On August 2, 2007, a beautiful, fully restored 16th-century German house altar (59.3.39) was put on display for the first time since its acquisition by The Corning Museum of Glass in 1959. The altar is 49.6 cm tall, and contains seven reverse-painted glass panels. These depict scenes of the
In a typical glass factory in earlier times, most workers would work as unskilled laborers. An unskilled laborer was usually called "boy," a term which did not refer to the age of the individual. Although girls were known to perform other work, they often worked as inspectors and packers
One of the most noteworthy contributors to the development of the first paperweight was the 19th century Venetian glassmaker Pietro Bigaglia. Bigaglia’s family owned glassmaking shops in Venice as early as 1674. He made mirrors as well as lamps and window panes decorated with filigree and
Since ancient times, perfume bottles have served to contain the most subtle of mysteries: delightful, seductive scents.
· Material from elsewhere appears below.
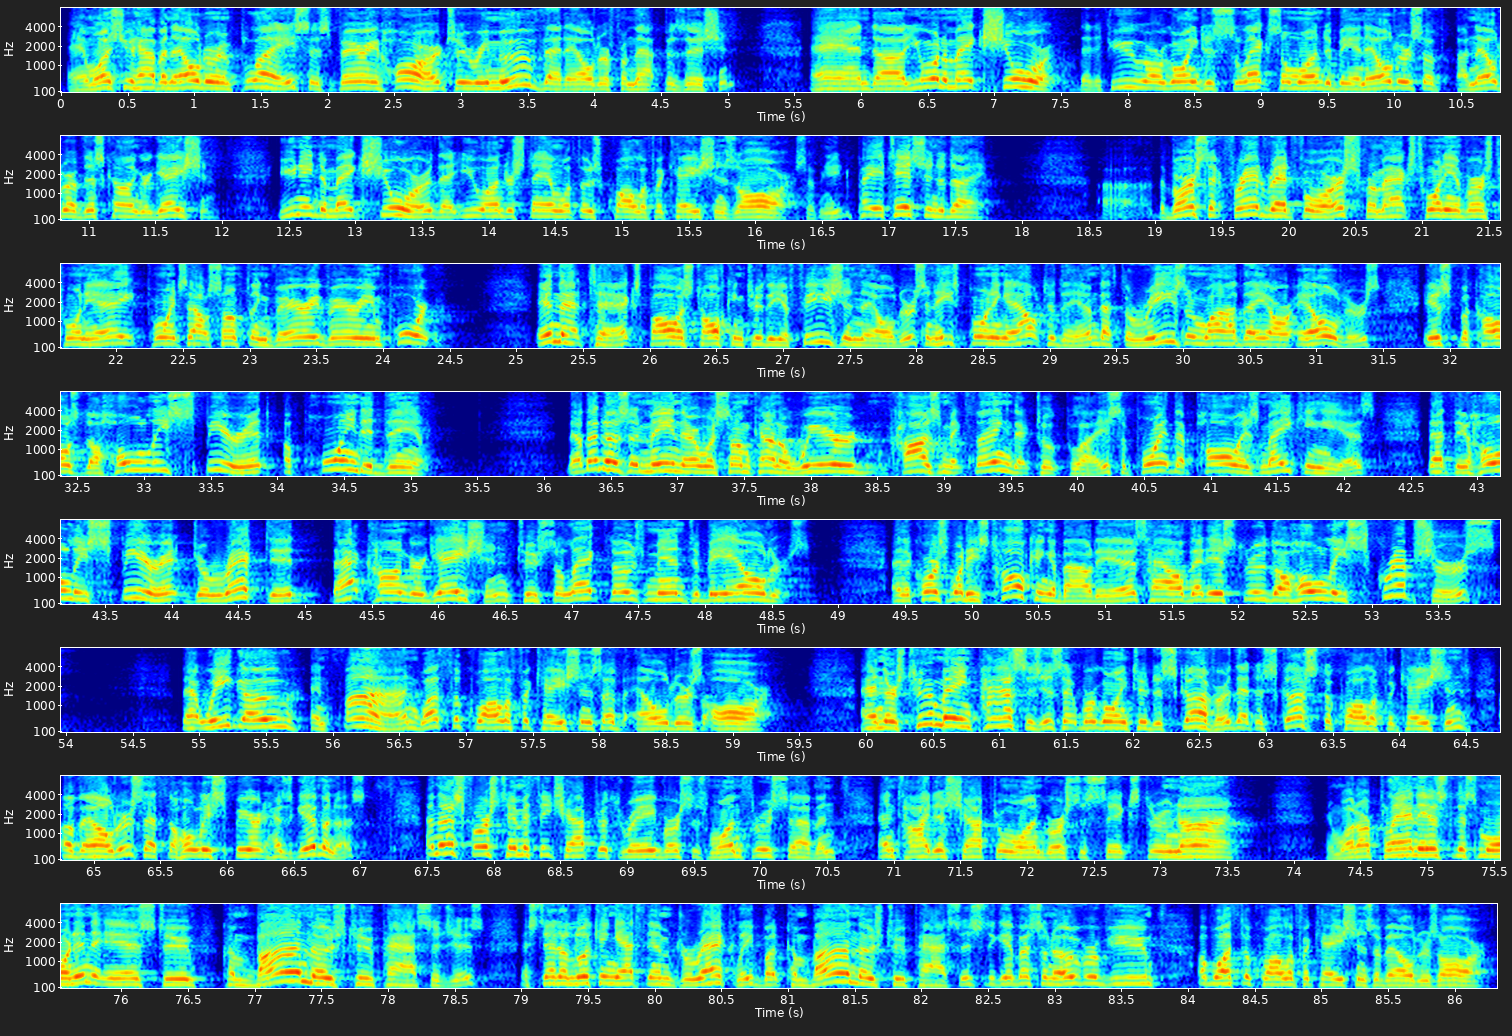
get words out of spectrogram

Before glassblowing, ancient Egyptian artisans fashioned exquisite containers from alabaster, metals, precious stones, and core-formed glass to hold their highly valued perfumes.
A little more than 2,000 years ago, a Roman glassworker did something that dramatically changed the course of history. He blew a puff of air through a hollow %%rod%% into a gob of hot glass. The gob inflated into a bubble. At that moment, glassblowing was born. Glassblowing provided a way to make
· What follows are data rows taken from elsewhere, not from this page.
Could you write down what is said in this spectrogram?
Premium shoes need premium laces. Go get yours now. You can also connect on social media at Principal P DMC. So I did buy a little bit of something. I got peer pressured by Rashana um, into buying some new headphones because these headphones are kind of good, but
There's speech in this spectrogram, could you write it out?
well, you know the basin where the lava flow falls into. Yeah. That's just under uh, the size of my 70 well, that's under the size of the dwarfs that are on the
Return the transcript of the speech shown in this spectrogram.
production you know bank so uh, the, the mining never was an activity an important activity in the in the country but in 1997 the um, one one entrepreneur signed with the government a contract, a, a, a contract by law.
At the time that [studio glassworking] began, not one of us involved was aware of the speed with which it would spread. Not only nationally, but internationally. — Dominick Labino, undated manuscript Dominick Labino’s contributions to 20th-century glassmaking were wide-ranging and innovative.
Glass manufacturers had spent centuries learning how to make flat glass. Now, they wanted to bend it into complex shapes—without marring its surface. Anything that touched the surface of the hot glass could leave a mark. The first curved windows were made by slumping. A glass sheet was placed in a
April Surgent rethinks engraving and cameo techniques, reaching back to antiquity to create works that look painterly, photographic, and contemporary. Her images come to light through precise cutting and the grinding away of fused glass layers, usually milky white on the top with darker strata
Do you know the difference between the Czech Republic and Bohemia? The short answer is that there is practically none. Both names refer to nearly the same region, and they are used for historical reasons. From the Middle Ages to 1918, Bohemia was the name of what is today the major part of the
In Renaissance Europe, the compulsion to copy Venetian glassmaking styles and techniques was no simple fashion fad. The glass was clearly superior in almost every way. The glass was called “cristallo” because it was clear and colorless, a quality the Venetians achieved as early as 1440 by making it
In 1879, the brilliant inventor Thomas Edison was on the verge of a breakthrough. He had discovered a slow-burning filament that would glow for hours in the vacuum of a glass globe. But to create the first practical electric light, he needed a glass globe that would not implode when the air was
Certain types of colorless, transparent glasses, when exposed to sunlight for extended periods of time, develop a pink or pale purplish color. Bottles, insulators, and other objects having their color changed in this way are often called "desert glass," but the scientist prefers the term
The most dangerous part of a sailing trip used to be returning to shore. Lighthouses were built to signal the safest route, but often the weak light from their lamps was not visible until too late. The large, thick lens that was supposed to project the light absorbed much of the signal. Hollowing
Louis Comfort Tiffany, the son of Charles Lewis Tiffany, was born in 1848. At the time of Tiffany’s birth his father owned one of the most prestigious jewelry and silver stores in America. Tiffany grew up around the decorative arts and decided to become a painter in 1866 rather than attend